[Data items]
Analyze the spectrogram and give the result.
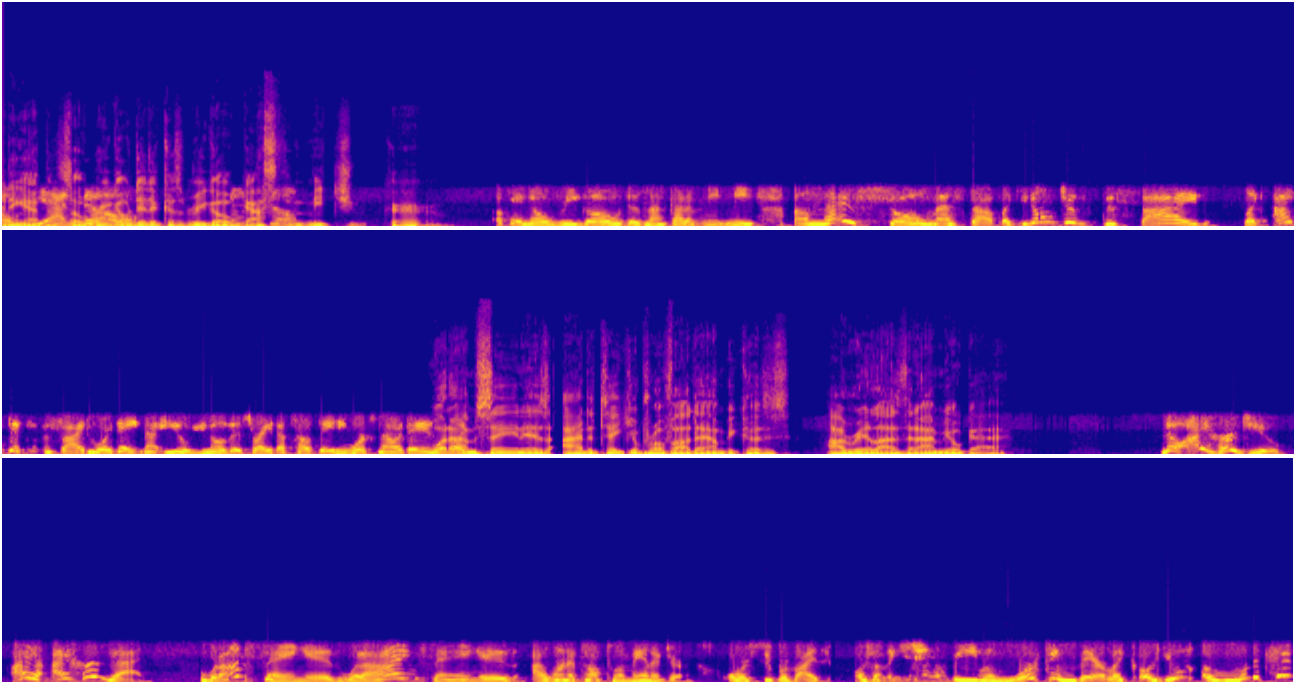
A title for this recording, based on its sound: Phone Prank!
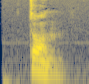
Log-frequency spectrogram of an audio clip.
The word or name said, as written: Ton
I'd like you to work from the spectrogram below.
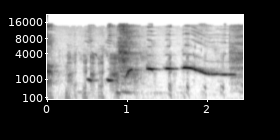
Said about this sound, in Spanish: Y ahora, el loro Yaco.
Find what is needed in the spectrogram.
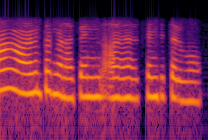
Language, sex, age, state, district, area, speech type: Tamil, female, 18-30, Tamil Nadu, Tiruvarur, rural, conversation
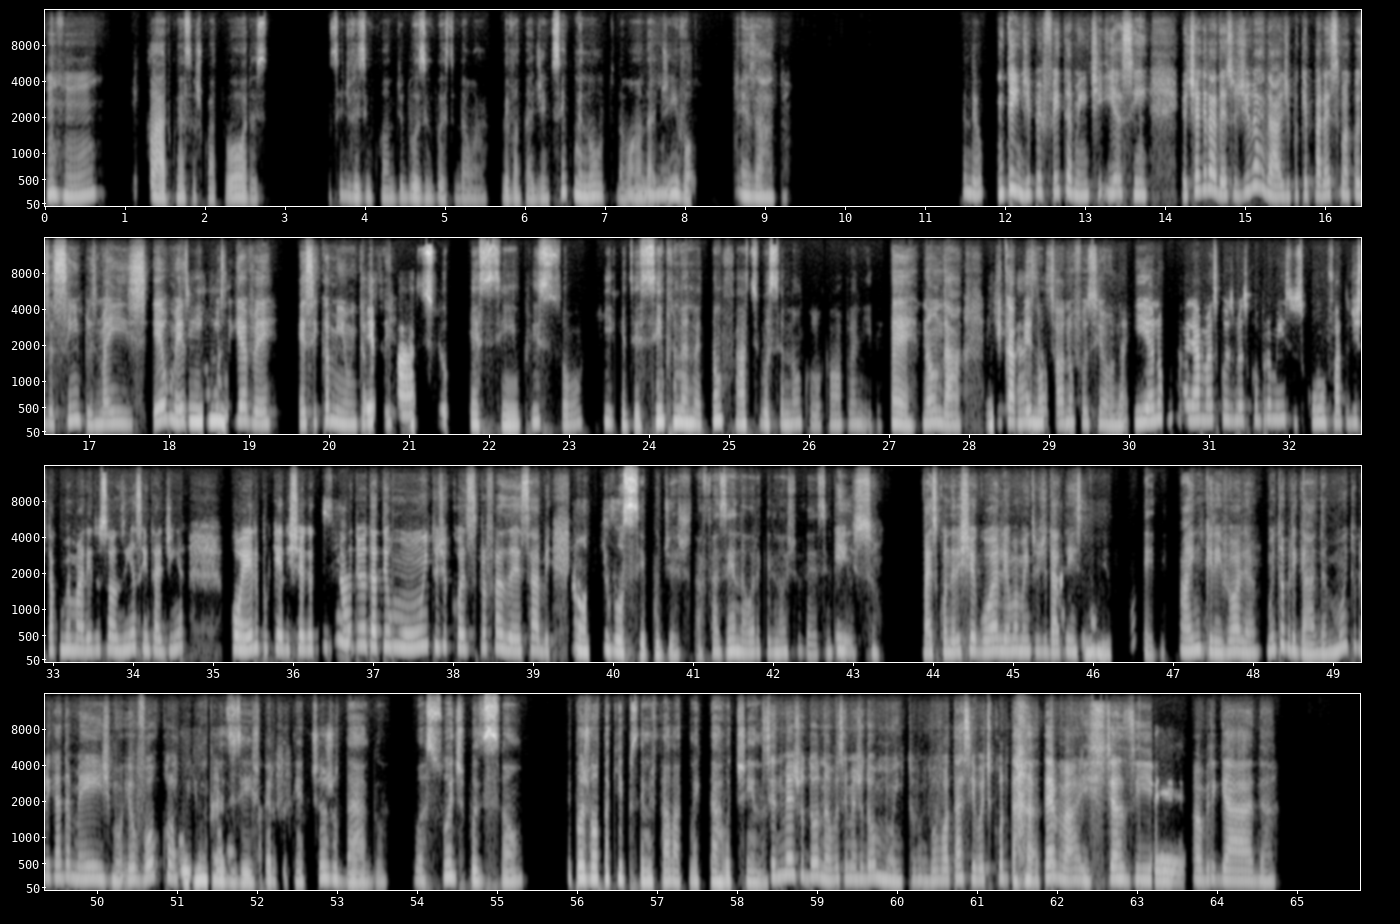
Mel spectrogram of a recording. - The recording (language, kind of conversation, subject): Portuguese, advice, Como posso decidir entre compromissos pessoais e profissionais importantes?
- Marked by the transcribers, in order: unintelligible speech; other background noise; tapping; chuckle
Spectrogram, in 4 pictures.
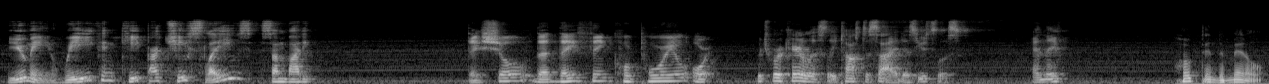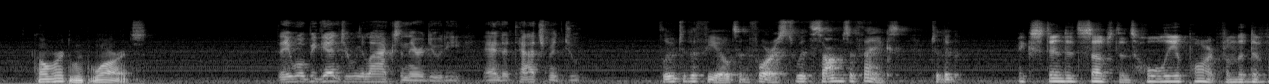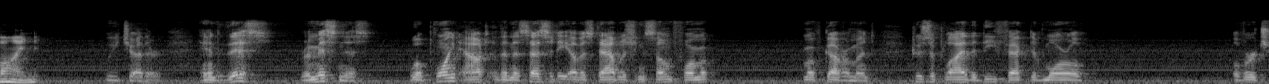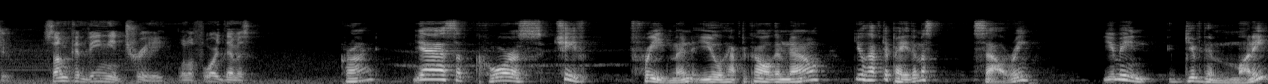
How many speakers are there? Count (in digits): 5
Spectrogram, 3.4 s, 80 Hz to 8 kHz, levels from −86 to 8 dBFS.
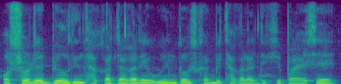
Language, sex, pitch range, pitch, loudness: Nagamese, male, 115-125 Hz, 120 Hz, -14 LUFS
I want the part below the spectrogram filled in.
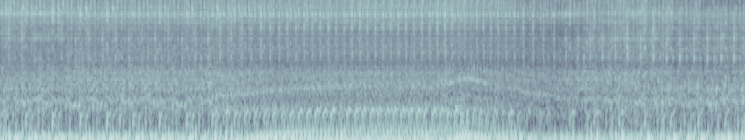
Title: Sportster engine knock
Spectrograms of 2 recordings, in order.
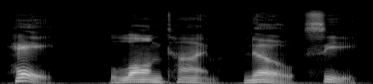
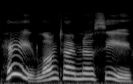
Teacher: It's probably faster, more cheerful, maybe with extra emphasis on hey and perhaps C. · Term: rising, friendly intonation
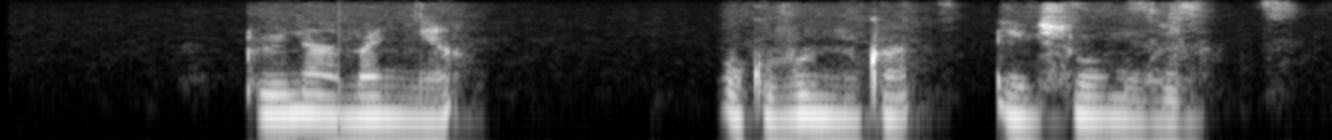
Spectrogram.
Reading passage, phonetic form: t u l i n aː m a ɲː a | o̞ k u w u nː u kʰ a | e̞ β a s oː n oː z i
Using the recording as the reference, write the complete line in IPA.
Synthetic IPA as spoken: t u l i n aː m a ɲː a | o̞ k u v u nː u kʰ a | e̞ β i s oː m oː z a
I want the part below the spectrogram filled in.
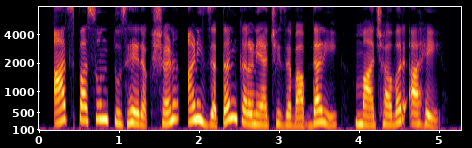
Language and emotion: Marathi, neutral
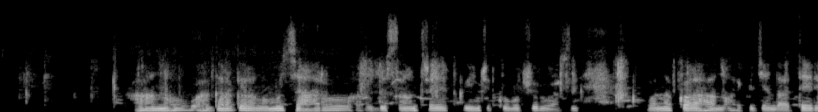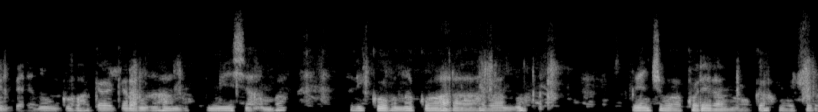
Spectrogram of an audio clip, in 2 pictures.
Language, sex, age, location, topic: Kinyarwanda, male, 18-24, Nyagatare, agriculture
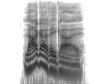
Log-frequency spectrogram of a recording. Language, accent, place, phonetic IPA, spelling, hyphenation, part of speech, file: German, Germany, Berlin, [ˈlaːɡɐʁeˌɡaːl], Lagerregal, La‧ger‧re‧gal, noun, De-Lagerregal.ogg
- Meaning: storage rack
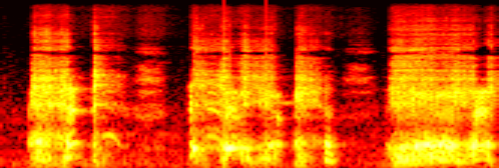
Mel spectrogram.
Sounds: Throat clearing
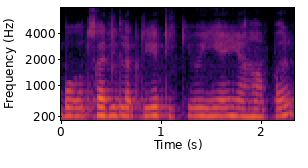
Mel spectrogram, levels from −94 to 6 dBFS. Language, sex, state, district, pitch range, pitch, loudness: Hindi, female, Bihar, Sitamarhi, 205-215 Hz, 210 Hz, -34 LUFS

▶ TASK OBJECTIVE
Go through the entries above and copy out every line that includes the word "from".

▶ RESPONSE AREA
I'd like you to work from the spectrogram below.
Spectrogram, 3.4 s, 80 Hz to 8 kHz, levels from −86 to 8 dBFS.
Mel spectrogram, levels from −94 to 6 dBFS. Language, sex, state, district, pitch range, pitch, loudness: Hindi, female, Bihar, Sitamarhi, 205-215 Hz, 210 Hz, -34 LUFS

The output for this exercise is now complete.